- **Exercise details**
Would you give the data below back exactly as it reads?

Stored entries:
+ + + +

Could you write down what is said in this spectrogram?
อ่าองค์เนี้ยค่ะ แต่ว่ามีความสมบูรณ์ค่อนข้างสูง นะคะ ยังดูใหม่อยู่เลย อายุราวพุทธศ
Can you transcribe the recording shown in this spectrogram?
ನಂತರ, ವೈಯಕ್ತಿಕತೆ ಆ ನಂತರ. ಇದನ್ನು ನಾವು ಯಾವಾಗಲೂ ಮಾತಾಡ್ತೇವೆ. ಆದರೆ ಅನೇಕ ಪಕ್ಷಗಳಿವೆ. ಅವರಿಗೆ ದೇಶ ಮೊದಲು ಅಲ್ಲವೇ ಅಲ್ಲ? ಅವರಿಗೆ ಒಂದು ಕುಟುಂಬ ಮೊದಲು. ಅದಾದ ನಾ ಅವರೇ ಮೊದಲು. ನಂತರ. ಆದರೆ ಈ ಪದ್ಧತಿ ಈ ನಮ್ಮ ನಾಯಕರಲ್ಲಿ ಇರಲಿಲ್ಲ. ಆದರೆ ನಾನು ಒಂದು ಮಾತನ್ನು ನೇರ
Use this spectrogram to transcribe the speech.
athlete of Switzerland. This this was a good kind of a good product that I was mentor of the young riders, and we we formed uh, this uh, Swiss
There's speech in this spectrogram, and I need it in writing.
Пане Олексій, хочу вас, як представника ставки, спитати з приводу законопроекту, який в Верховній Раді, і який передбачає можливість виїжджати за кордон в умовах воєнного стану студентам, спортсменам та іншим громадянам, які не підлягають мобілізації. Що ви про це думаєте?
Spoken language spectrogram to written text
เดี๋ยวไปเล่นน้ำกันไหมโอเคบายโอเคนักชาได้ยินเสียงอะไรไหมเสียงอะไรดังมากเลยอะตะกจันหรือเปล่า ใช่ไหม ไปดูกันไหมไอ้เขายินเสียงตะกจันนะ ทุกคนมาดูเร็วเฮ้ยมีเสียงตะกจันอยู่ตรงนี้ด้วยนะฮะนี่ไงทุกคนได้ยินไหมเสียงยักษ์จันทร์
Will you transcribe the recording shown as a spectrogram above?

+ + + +

- **Reply**
Could you write down what is said in this spectrogram?
อ่าองค์เนี้ยค่ะ แต่ว่ามีความสมบูรณ์ค่อนข้างสูง นะคะ ยังดูใหม่อยู่เลย อายุราวพุทธศ
Can you transcribe the recording shown in this spectrogram?
ನಂತರ, ವೈಯಕ್ತಿಕತೆ ಆ ನಂತರ. ಇದನ್ನು ನಾವು ಯಾವಾಗಲೂ ಮಾತಾಡ್ತೇವೆ. ಆದರೆ ಅನೇಕ ಪಕ್ಷಗಳಿವೆ. ಅವರಿಗೆ ದೇಶ ಮೊದಲು ಅಲ್ಲವೇ ಅಲ್ಲ? ಅವರಿಗೆ ಒಂದು ಕುಟುಂಬ ಮೊದಲು. ಅದಾದ ನಾ ಅವರೇ ಮೊದಲು. ನಂತರ. ಆದರೆ ಈ ಪದ್ಧತಿ ಈ ನಮ್ಮ ನಾಯಕರಲ್ಲಿ ಇರಲಿಲ್ಲ. ಆದರೆ ನಾನು ಒಂದು ಮಾತನ್ನು ನೇರ
Use this spectrogram to transcribe the speech.
athlete of Switzerland. This this was a good kind of a good product that I was mentor of the young riders, and we we formed uh, this uh, Swiss
There's speech in this spectrogram, and I need it in writing.
Пане Олексій, хочу вас, як представника ставки, спитати з приводу законопроекту, який в Верховній Раді, і який передбачає можливість виїжджати за кордон в умовах воєнного стану студентам, спортсменам та іншим громадянам, які не підлягають мобілізації. Що ви про це думаєте?
Spoken language spectrogram to written text
เดี๋ยวไปเล่นน้ำกันไหมโอเคบายโอเคนักชาได้ยินเสียงอะไรไหมเสียงอะไรดังมากเลยอะตะกจันหรือเปล่า ใช่ไหม ไปดูกันไหมไอ้เขายินเสียงตะกจันนะ ทุกคนมาดูเร็วเฮ้ยมีเสียงตะกจันอยู่ตรงนี้ด้วยนะฮะนี่ไงทุกคนได้ยินไหมเสียงยักษ์จันทร์
Will you transcribe the recording shown as a spectrogram above?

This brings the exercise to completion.